Pay Now or Pay Later
Change has costs associated with time and energy. With these costs in mind, you will pay now, or you will pay later. This reflects a view that choices made to protect organizational time and energy in the process of design will transfer into pain experienced during implementation.
Common expert approaches to organization design are the pay-later scenario. The underlying belief is that leaders can purchase a design from an external source using financial assets while minimizing the use of people assets. In this scenario, a small group makes design choices for the whole organization. A familiar cause of difficulty this purchase model creates is the “not invented here” syndrome. When designs are pushed into the organization using a top-down, compliance-based approach, those designs remain the intellectual property of those people at the top. When problems arise as the design is implemented, and they will, the organization will look to the design owners to produce solutions. This is a slow process that tends to create destructive us-versus-them attitudes and behaviors.
The process approach is the pay-now scenario. This view recognizes that engagement, commitment, and ownership are valuable and desirable outcomes of a design process. One benefit of these outcomes is faster, commitment-based implementation. Once you reach the implementation stage, a noticeable benefit is greater engagement and solution-seeking behavior when the need for design adjustments is identified. Achieving these benefits requires broader participation from an organization’s members. This participation represents “pay now” because of the associated cost in up-front time and energy.
You Have a Choice in Design Process
Leaders have a choice when seeking help with organization design. That choice involves a clear-eyed assessment of the desired outcome.
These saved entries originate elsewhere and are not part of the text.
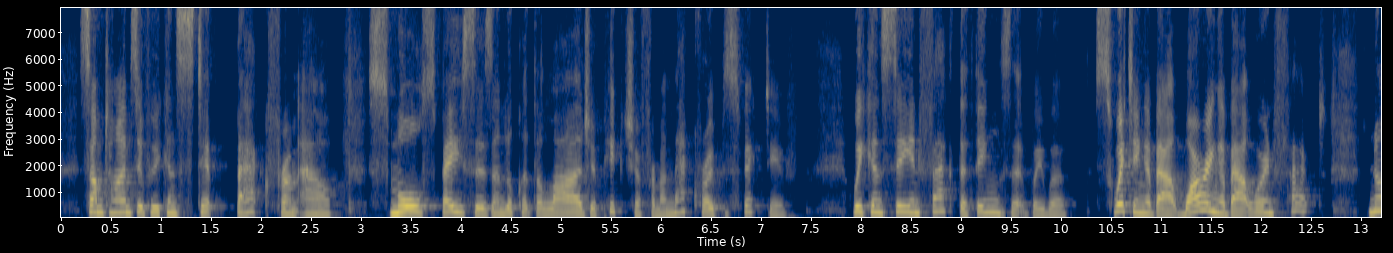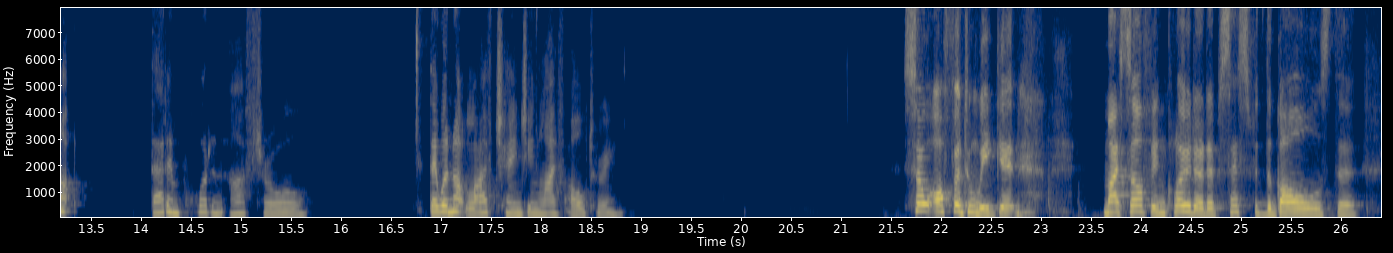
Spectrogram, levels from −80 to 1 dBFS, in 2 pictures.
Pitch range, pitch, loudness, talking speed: 195-240 Hz, 220 Hz, -23 LUFS, 135 wpm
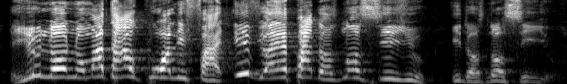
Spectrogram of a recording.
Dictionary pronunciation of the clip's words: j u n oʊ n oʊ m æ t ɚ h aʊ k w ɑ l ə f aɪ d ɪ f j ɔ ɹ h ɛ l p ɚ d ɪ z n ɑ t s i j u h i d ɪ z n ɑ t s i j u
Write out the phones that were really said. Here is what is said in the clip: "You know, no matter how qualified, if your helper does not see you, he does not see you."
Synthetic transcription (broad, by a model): j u n oʊ n oʊ m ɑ t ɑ h aʊ k w ɑ l ə f aɪ d ɪ f j ɔ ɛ p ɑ d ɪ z n ɑ t s i j u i d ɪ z n ɑ t s i j u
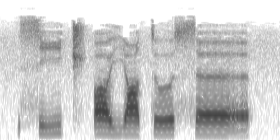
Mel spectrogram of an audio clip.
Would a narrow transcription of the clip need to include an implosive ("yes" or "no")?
no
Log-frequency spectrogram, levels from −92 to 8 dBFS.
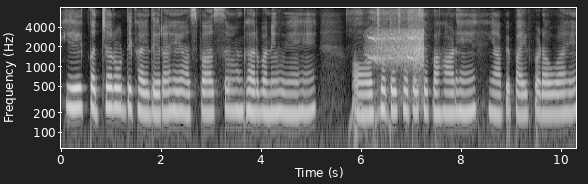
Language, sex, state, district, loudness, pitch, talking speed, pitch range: Hindi, female, Bihar, Darbhanga, -17 LUFS, 205 Hz, 135 wpm, 195-220 Hz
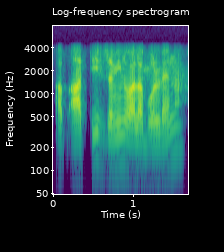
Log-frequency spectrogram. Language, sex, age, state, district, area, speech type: Urdu, male, 18-30, Bihar, Purnia, rural, conversation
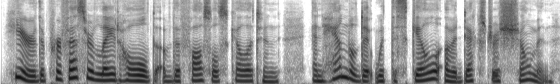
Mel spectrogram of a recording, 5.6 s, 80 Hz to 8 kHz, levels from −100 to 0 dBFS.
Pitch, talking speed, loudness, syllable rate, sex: 210 Hz, 205 wpm, -17 LUFS, 5.7 syllables/s, female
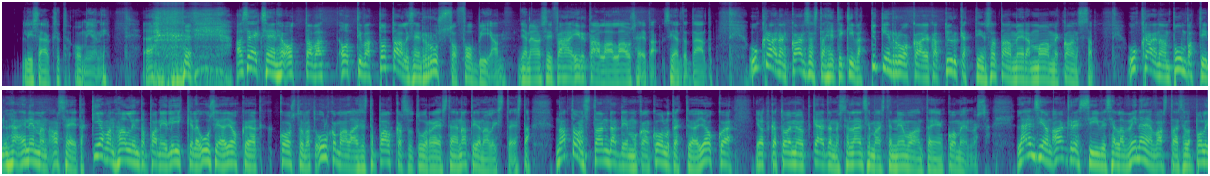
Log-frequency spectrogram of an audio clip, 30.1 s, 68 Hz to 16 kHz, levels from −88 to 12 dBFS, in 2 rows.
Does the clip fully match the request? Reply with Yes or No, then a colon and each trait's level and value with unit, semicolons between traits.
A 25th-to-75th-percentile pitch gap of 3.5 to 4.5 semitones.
No: wide, 5.5 semitones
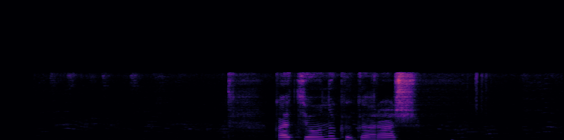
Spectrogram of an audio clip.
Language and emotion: Russian, neutral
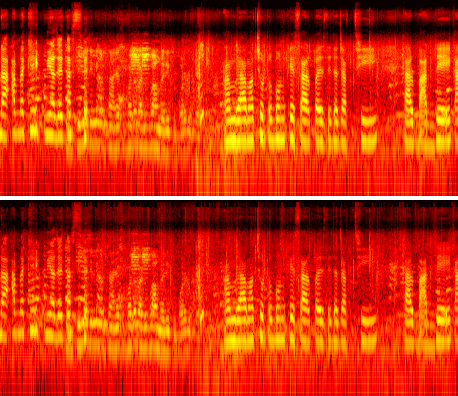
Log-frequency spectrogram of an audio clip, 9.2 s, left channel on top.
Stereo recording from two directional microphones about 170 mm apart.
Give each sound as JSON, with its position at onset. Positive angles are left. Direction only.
{"t": 0.0, "sound": "speech", "side_deg": 5}
{"t": 1.8, "sound": "a woman's voice", "side_deg": -85}
{"t": 2.6, "sound": "speech", "side_deg": -55}
{"t": 3.9, "sound": "speech", "side_deg": 5}
{"t": 8.0, "sound": "speech", "side_deg": 5}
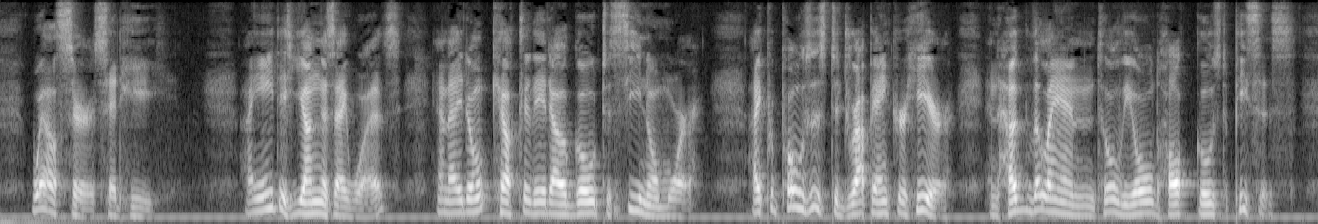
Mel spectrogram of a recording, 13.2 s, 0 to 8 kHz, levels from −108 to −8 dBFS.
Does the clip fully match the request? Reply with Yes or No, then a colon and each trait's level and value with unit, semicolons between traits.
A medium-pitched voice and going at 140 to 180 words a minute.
Yes: medium, 150 Hz; average, 175 wpm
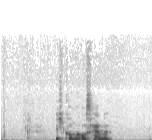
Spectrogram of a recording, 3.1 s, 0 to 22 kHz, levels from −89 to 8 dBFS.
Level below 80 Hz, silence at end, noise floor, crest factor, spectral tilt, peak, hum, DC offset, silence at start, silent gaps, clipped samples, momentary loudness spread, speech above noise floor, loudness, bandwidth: -52 dBFS; 0.8 s; -55 dBFS; 20 dB; -6.5 dB/octave; -6 dBFS; none; under 0.1%; 0.05 s; none; under 0.1%; 9 LU; 33 dB; -23 LUFS; 16.5 kHz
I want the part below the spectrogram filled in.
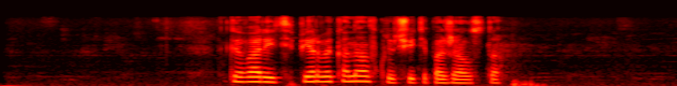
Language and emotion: Russian, neutral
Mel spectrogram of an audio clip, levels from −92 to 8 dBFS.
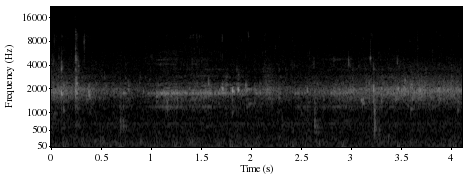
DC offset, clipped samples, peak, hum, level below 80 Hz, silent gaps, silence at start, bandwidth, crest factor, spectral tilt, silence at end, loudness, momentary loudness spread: under 0.1%; under 0.1%; -30 dBFS; none; -80 dBFS; none; 0 s; 16 kHz; 22 dB; -1 dB/octave; 0 s; -50 LUFS; 12 LU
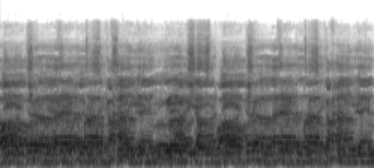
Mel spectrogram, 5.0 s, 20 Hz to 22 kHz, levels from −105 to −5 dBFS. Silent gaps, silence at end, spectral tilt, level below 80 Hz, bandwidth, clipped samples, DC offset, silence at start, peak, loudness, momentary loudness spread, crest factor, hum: none; 0 s; -5 dB/octave; -58 dBFS; 13.5 kHz; under 0.1%; under 0.1%; 0 s; -4 dBFS; -20 LUFS; 3 LU; 14 dB; none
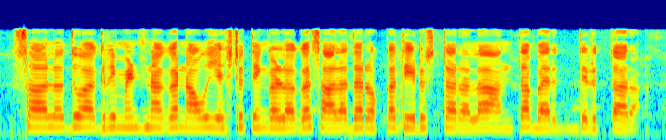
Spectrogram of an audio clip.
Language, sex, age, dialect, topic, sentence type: Kannada, female, 18-24, Central, banking, statement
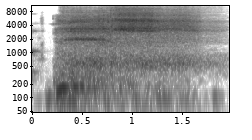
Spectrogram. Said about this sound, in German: was riechst du und was schnaufst du?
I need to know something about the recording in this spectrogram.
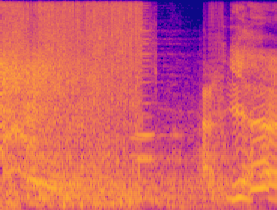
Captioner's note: escaping air squealing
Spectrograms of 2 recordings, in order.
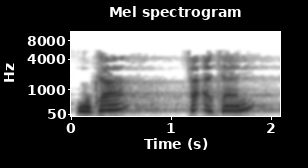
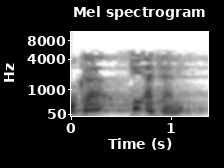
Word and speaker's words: مكافأتان: في نطقها هناك نطقان، إما بفتح الفاء أو بكسرها، مكافأتان أو مكافئتان، وكلا النطقين صحيح، ولكن المحدثين ينطقونها بالفتح ويختارون ذلك.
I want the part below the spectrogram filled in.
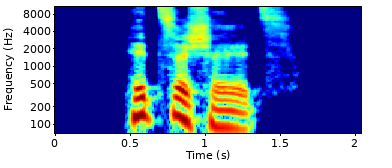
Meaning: genitive singular of Hitzeschild
- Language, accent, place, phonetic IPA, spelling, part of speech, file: German, Germany, Berlin, [ˈhɪt͡səˌʃɪlt͡s], Hitzeschilds, noun, De-Hitzeschilds.ogg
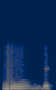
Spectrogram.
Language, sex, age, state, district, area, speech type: Marathi, male, 18-30, Maharashtra, Osmanabad, rural, conversation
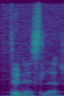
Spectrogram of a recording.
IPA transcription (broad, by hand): denizler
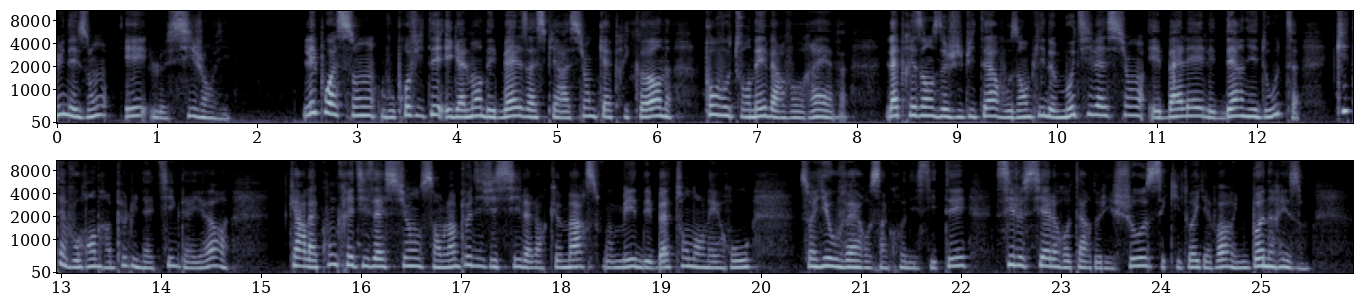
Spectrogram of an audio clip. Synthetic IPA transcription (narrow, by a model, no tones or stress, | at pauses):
ynezɔ̃eləsiʒɑ̃vje | lepwasɔ̃vupχɔfit̪eʔeɡalmɑ̃d̪ebɛlzɛ̃spiʁasjɔ̃kapχikɔʁn | puʁvut̪ʰuʁnevɛʁvoʁɛv | lapχezɑ̃s̬d̪əʒyp̬it̪ɛʁvuzɑ̃plid̪əmɔt̪ʰivasjɔ̃ebalɛled̪ɛʁnjed̪ut̪ | kʲit̪avuʁɑ̃d̪ʁɛ̃pølynat̪ʰik̚d̪ajœʁ | kaʁlakɔ̃kχet̪izasjɔ̃sɑ̃blɛ̃pød̪ifisilalɔʁkəmaʁsvumɛd̪ebat̪ɔ̃d̪ɑ̃leʁuswajeuvɛʁosɛ̃kχɔnisit̪esiləsjɛlʁət̪aʁd̪leʃozsɛkʲild̪wajavwaʁynbɔnʁezɔ̃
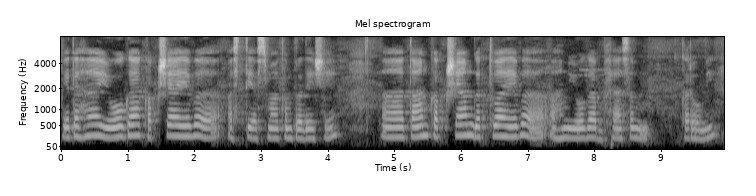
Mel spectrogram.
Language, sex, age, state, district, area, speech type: Sanskrit, female, 45-60, Karnataka, Udupi, rural, spontaneous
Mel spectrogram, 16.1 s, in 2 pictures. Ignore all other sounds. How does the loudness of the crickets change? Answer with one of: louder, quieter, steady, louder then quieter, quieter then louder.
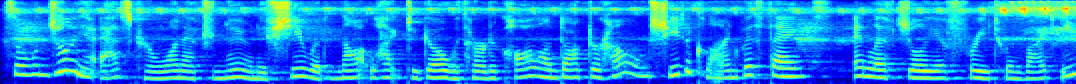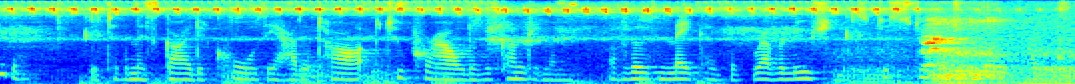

It’s easy to say one wants both a good technical design and good implementation. The choice of consulting support will influence this combined outcome.
When considering organization redesign and interviewing consultants to assist the process, ask them to position their approach in the pay now versus pay later point of view. Consultants who use the process approach, such as ON THE MARK, will understand the question and have a clear answer. That answer involves the participation of the broader organization in the design process and its impact on implementation.
There is a benefit to asking this simple question. It will increase your ability to discern the complete process from contracting through implementation and stabilization. Highly produced binders and plans are not helpful by themselves. Successful implementation and organization transformation are the entire point of organization redesign. Many people are not familiar with the differences between expert and process consulting. You are now among those who do.
“People aren’t resistant to change. They’re sick and tired of being told what to do and how to do it.” – Merrelyn Emery
Dan Schmitz is a Consultant at ON THE MARK. OTM’s experience and passion for collaborative business transformation that’s supported by pragmatism, systems thinking, and a belief in people is unparalleled. OTM has been in business for 29 years and is a leading organization design firm.